3.Nine Tips for Making Walking More Fun – 555 words

4.Setting SMART Walking Goals – 464 words

5.Speed Walking and Power Walking – Tips for Beginners – 490 words

6.The Many Benefits of Walking – 700 words

7.Tips for Walking in Inclement Weather – 701 words

8.Tips on How to Fit Walking into Your Daily Schedule – 629 words

9.Walking for Charity – 522 words

10.Walking to Lose Weight – 673 words

Includes 10 tweets for social posting.

These articles are available in .TXT format and includes a PLR license.


Top Quality Walking PLR Article Sample:

Setting SMART Walking Goals

The main thing to remember, no matter what you’re setting a goal for, is that your goals should be SMART. That means they need to be specific, measurable, attainable, realistic, and timely. If you make a habit of creating goals for all aspects of your life using this acronym, you’ll be a lot more successful – no matter what you do.

But before you get started with your SMART walking goals, let’s talk about some factors to consider as you’re creating your goals.

1) Know Your Fitness Level – Almost everyone can walk. This includes people who are very unhealthy, even if they can only walk for five minutes. Start with your fitness level and set your goals accordingly.

2) Know What You’re Working Toward – Pretend you stuck to everything you are supposed to on this journey; what is the dream goal you’re working toward? Even if it seems crazy, knowing that final goal is essential for designing your plans.

3) Know Your Time Availability – This is part of being realistic because if you have roadblocks to having enough time to devote to walking for health to meet your goals, you may not succeed.

Creating SMART Walking Goals

Here is an example of a healthy yet sedentary office worker for you to follow:

* Specific – My goal is to walk a minimum of 10,000 steps per day by the end of six months, starting where I am now at 1000 steps per day.

* Measurable – Every day, I will add 100 steps to my total. It will take me 90 days to reach 10,000 steps per day.

* Attainable – I am overweight but with no health problems, so my goal to walk 10,000 steps a day by the end of 90 days and to maintain it for 6 months is entirely doable in terms of my health.

* Realistic – Adding in 100 steps a day is realistic because I am healthy, and I have enough time. It’ll take me about an hour and a half at my walking pace to reach 10,000 steps.

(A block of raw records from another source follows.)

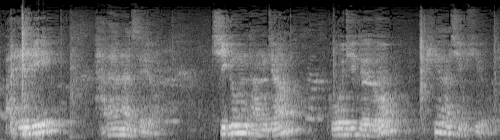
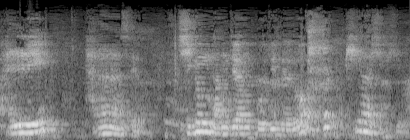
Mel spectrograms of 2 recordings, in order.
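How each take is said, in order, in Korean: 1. 부드럽고 차분하게 말하고 있습니다. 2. 절박한 다급함으로 말하고 있습니다. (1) "제가 이렇게 부드럽게 이야기했지만" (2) "정말 이 여인이 간절한 마음으로 이야기합니다"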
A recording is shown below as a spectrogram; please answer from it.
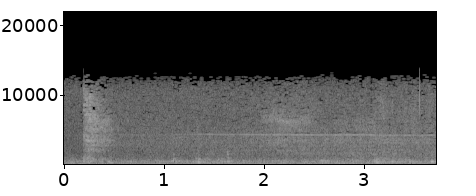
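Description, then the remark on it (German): A mini vacuum cleaner, used to remove left-behind hair, eyelashes and skin flakes, runs with a steady, airy whooshing hiss, starting with a brief louder burst and then holding an even level for a few seconds with no one speaking. “Ein Mini-Staubsauger.”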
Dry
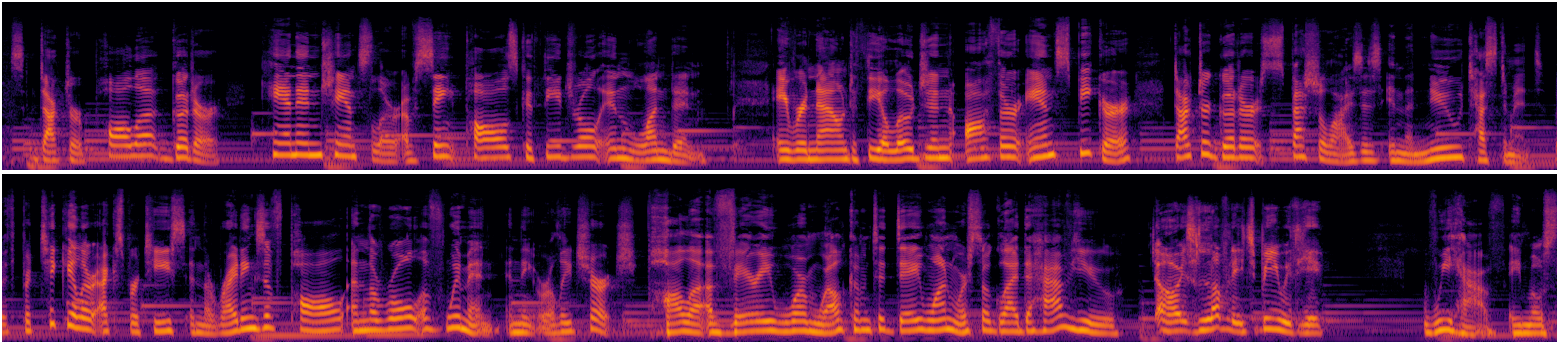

I plan to walk each morning between 7 and 9 am. I also have an indoor place I can walk when the weather is terrible.

* Timely – By adding the goal of reaching 10,000 steps in 90 days, then maintaining that for six months, it makes the goal timely – meaning it has a time limit that you have set for you to reach your goal.

As you see, crafting SMART walking goals will help you set up a plan that is achievable if you simply follow it. Once you have set the plan up, you can put it in your calendar, tell your accountability partner, and then just follow it. You will reach your goal without issue.


15 Exercise For Mature Women PLR Articles Pack 

Menopause Treatment-Here Are The Alternatives Available – 428 words

Stay Active Even In Old Age With These Simple Tips – 484 words

These 5 Foods Will Keep You Safe From Cancer and Heart Disease – 476 words

These 7 Fitness Activities Are Perfect for Mature Women – 568 words

Try These 5 Proven Tips To Manage Osteoporosis – 493 words

7 Natural Treatments That Are Effective For Treating Menopause Symptoms – 462 words

7 Simple Ways To Keep Your Mind Active and Engaged – 475 words

9 Major Body Tests You Must Have After Clocking 50 – 594 words

Add These Foods to Your Diet for Anti-Aging – 500 words

Do This When Talking To Your Doctor about Menopause – 506 words

For Those Above 50-The Workout Exercises You Should Consider – 539 words

Heres How To Avoid These Four Common Health Conditions That Affect Mature Women – 585 words

Heres How To Beat The Common Mental Health Illnesses That Affect Older Women – 458 words

Hormone Replacement Therapy-The Myths and Facts You Should Know – 461 words

How To Lower Your Chances of Getting Alzheimers and Dementia – 487 words

These articles are available in .TXT format and includes a PLR license.


Exercise For Mature Women PLR Article Sample:

For Those Above 50–The Workout Exercises You Should Consider

Physical fitness is important throughout your life. A